● **WHAT YOU NEED TO DO**
Within the records that follow, determine how many lines include the word "clip". State the number and nothing further.

● **DATASET EXCERPTS**
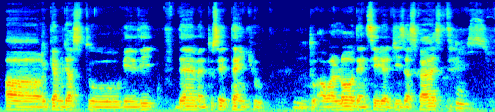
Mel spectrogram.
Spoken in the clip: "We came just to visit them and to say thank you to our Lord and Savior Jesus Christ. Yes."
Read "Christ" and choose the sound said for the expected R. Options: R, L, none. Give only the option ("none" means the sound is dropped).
R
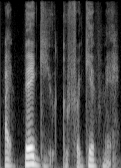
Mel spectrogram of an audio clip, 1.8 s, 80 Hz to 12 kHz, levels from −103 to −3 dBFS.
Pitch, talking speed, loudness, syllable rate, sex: 130 Hz, 195 wpm, -18 LUFS, 5.7 syllables/s, female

● **ANSWER TO THIS PROBLEM**
2